2) Hiram Haydn, Il Controrinascimento, Bologna, il Mulino, 1967, pp. 5-14; 129-208;

3) Nicola Bonazzi, Il carnevale delle idee. L’antipedanteria nell’età della stampa (Venezia, 1538-1553), Bologna, Gedit, 2007, pp. 1-41 (Introduzione + 1° parte del cap. I)

Group B

1) I. Paccagnella, Le macaronee padovane. Tradizione e lingua, Padova 1979, pp. 11-33; 62-83;

2) A. Capata, «Semper truffare paratus». Genere e ideologia nel Baldus di Folengo, Roma, Bulzoni, 2000;

3) A. Daniele, Folengo e Ruzzante: dodici studî sul plurilinguismo rinascimentale, Padova, Esedra, 2013, pp. 11-46;

4) G. Barberi Squarotti, Introduzione a Opere di Francesco Berni e dei berneschi, a cura di G. B. S. e M. Savoretti, Torino, Utet, 2014, pp. 11-51;

5) G. Bàrberi Squarotti, Il Berni: la teoria letteraria e pittorica per antifrasi, «Letteratura italiana antica», 5 (2004), pp. 385-400;

6) A. Corsaro, Il poeta e l’eretico: Francesco Berni e il dialogo contra i poeti, Firenze, Le Lettere, 1988;

7) G. Falcone, Pensiero religioso, scetticismo e satira contro il pedante nella letteratura del Cinquecento, «La Rassegna della letteratura italiana», LXXXVIII (1984), pp. 80-116;

8) P. Larivaille, Pietro Aretino tra Rinascimento e Manierismo, Roma, Bulzoni, 1980, pp. 139-227;

9) Q. Marini, Eversione e conformismo in Pietro Aretino, in «La rassegna della letteratura italiana», LXXXIV (1980), pp. 501-519;

10) F. Sberlati, L’infame. Storia di Pietro Aretino, Marsilio, 2018, pp. 154-212 (cap. su “Venezia”).

Teaching methods

Lectures and discussions aimed at reading texts and discussing interpretative hypotheses about them.

Assessment methods

Oral exam consisting of a discussion (approx. 40-45 minutes) of both the general and the monographic section. Students are required to show the ability to discuss and interpret the assigned texts clearly and persuasively, relating them to their cultural context. Also the student's ability to express himself with clarity and language properties will be evaluated. The standard of oral expression will also be assessed.

  • The lack of ability to orientate itself in the literary panorama of Renaissance culture and to recognize the fundamental characteristics of the major texts of the late 15th and 16th centuries of the program will entail negative voting;
  • The student who will grasp the fundamental aspects of the works and authors proposed during the course and will recognize the fundamental questions and the salient features of the most important works of Renaissance literature and its protagonists will achieve a positive evaluation (vote: 25-28);
  • An in-depth knowledge of humanistic texts and literature will imply a very good (29-30) and even excellent (30L) evaluation.
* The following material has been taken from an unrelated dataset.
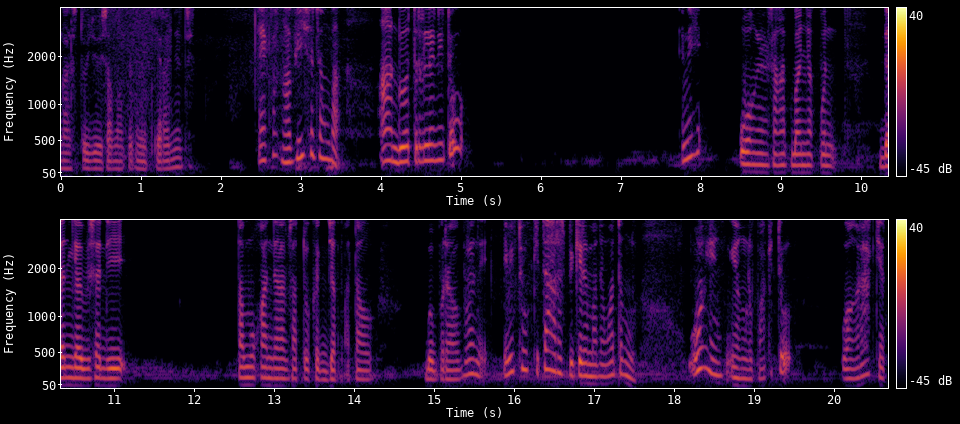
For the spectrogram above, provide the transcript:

To achieve excellence, a complete understanding of all the topics covered is required, and also the firm possession of the literary chronology (the dates of the major works' output of the authors treated are important), the use of precise technical terminology (in the rhetorical domain) , philological-literary, etc .. eg: to know being able to say the precise literary genre to which the mentioned works belong, or to indicate the chronological range of composition in the case of very famous works, such as L'Orlando furioso or Il Cortegiano) and, moreover , a personal critical elaboration of the acquired contents.

Teaching tools
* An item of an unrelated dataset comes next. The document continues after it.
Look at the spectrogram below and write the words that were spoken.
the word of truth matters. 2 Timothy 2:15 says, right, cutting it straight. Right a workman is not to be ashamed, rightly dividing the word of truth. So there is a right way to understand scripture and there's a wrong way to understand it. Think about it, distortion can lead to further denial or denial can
Projection of word, pdf, ppw files and photocopies distribution.

Office hours

See the website of Andrea Severi